You can freeze the cutlets too if that suits you better. Again, opt for an airtight container and don’t stack the cutlets until they are frozen.

Do You Need More Breadcrumbs After Storing?

Adding a second coat of breadcrumbs after you have taken the cutlets out of the fridge is an option. It may help to make them crispier. However, it does somewhat defeat the object of preparing the cutlets in advance, making the meal prep more complex again.

The second layer should be thin and just enough to complement the first. Make sure that you fry the cutlets enough to cook the chicken through the breading, especially if you end up with a thick layer.

Will Advance Preparation Help the Breading Stay on the Chicken Cutlets?

Yes, breading your cutlets in advance should help the breading to stay on the chicken. If you have problems with the breading falling off, prepare your cutlets at least half an hour before you cook them. The breading should stick better.

A second trick is to ensure that you are cooking them at a high enough temperature. If your pan is warm but not hot, the breading will likely just slip off.

Turn up the heat so that the cutlets are sizzling, but make sure you don’t burn them. This can be a fine balance, but with a bit of practice, you will master it.

If you can’t get the cutlets cooked in the center but the outsides are at risk of burning, put them in the oven to finish cooking. This will apply a gentler heat than frying them in a skillet, giving the chicken a chance to cook without the breading getting burnt.

This trick is also a great way to keep the cutlets warm while you are frying more. Put them in the oven at a low heat and enjoy piping hot cutlets when you sit down to eat.

Additional Information on Breading Chicken Cutlets

One of the main advantages of breading chicken cutlets ahead of time is the convenience it offers.

By preparing the cutlets in advance, you can save valuable time during the hectic week when family dinners need to come together quickly.

With the breading taken care of, you can simply grab the pre-breaded cutlets from the fridge or freezer and proceed with the cooking process.

More Benefits

Another benefit of breading chicken cutlets ahead of time is the improved texture and flavor it imparts.

Allowing the breaded cutlets to rest in the fridge for some time before cooking results in a crispier crust when they are fried or baked.

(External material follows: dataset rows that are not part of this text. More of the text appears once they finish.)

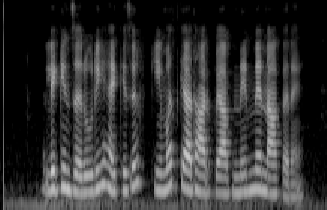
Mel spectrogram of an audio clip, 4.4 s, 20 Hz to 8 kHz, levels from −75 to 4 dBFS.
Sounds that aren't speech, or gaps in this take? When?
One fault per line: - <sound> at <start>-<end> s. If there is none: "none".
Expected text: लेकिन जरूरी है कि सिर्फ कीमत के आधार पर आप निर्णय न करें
none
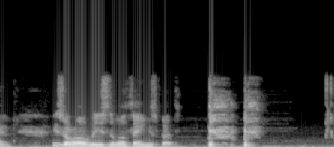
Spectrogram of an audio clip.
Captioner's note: cough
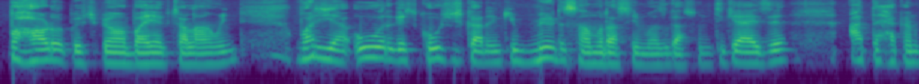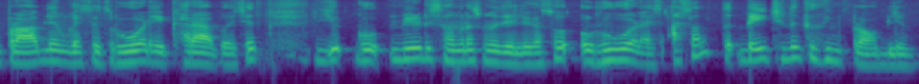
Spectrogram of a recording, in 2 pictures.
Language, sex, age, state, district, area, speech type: Kashmiri, male, 30-45, Jammu and Kashmir, Ganderbal, urban, spontaneous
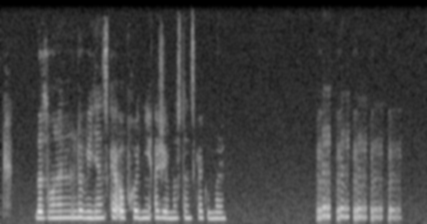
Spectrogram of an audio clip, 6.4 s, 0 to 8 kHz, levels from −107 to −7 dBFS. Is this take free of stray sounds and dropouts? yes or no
no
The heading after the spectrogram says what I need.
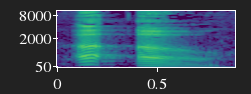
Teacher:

This is because the breading has a chance to adhere to the chicken more firmly and create a delightful crunch that can elevate the overall dining experience.

To ensure optimal results, it is recommended to bread the chicken cutlets no more than a few hours in advance.

This prevents the breading from becoming too soggy or losing its crispiness.

However, if you need to make them further ahead, you can store the breaded cutlets in an airtight container in the refrigerator for up to 24 hours or store them in the freezer for longer

periods of time. When storing in the refrigerator, be sure to place the cutlets in a single layer to prevent them from sticking together.

Storing In The Freezer

If storing in the freezer, it is advisable to separate each cutlet with parchment paper or plastic wrap to make it easier to separate them when needed.

When it comes to reheating the breaded chicken cutlets, there are a few options. If you want to maintain the crispy texture of the crust, it is best to reheat them in the oven or toaster oven.

Simply place the cutlets on a baking sheet and heat them at a temperature of around 350°F (175°C) until they are heated through and the crust is crispy again.

The Quickest Option

If you’re looking for a quicker option, you can also reheat the cutlets in a skillet on the stovetop.

Heat some oil or butter in the skillet over medium heat and cook the cutlets for a few minutes on each side until they are heated through.

Regardless of the method you choose, be sure to check the internal temperature of the chicken to ensure it reaches a safe minimum temperature of 165°F (74°C).

This will ensure that the chicken is fully cooked and safe to eat.

Final Thoughts

You can bread cutlets ahead of time, making meal prep easier and improving the finished product.

Give this a try, and experiment with how far in advance you add the breading.

You may find that leaving the breading for just half an hour is best, or you might find that your cutlets are perfect if you do them a day ahead.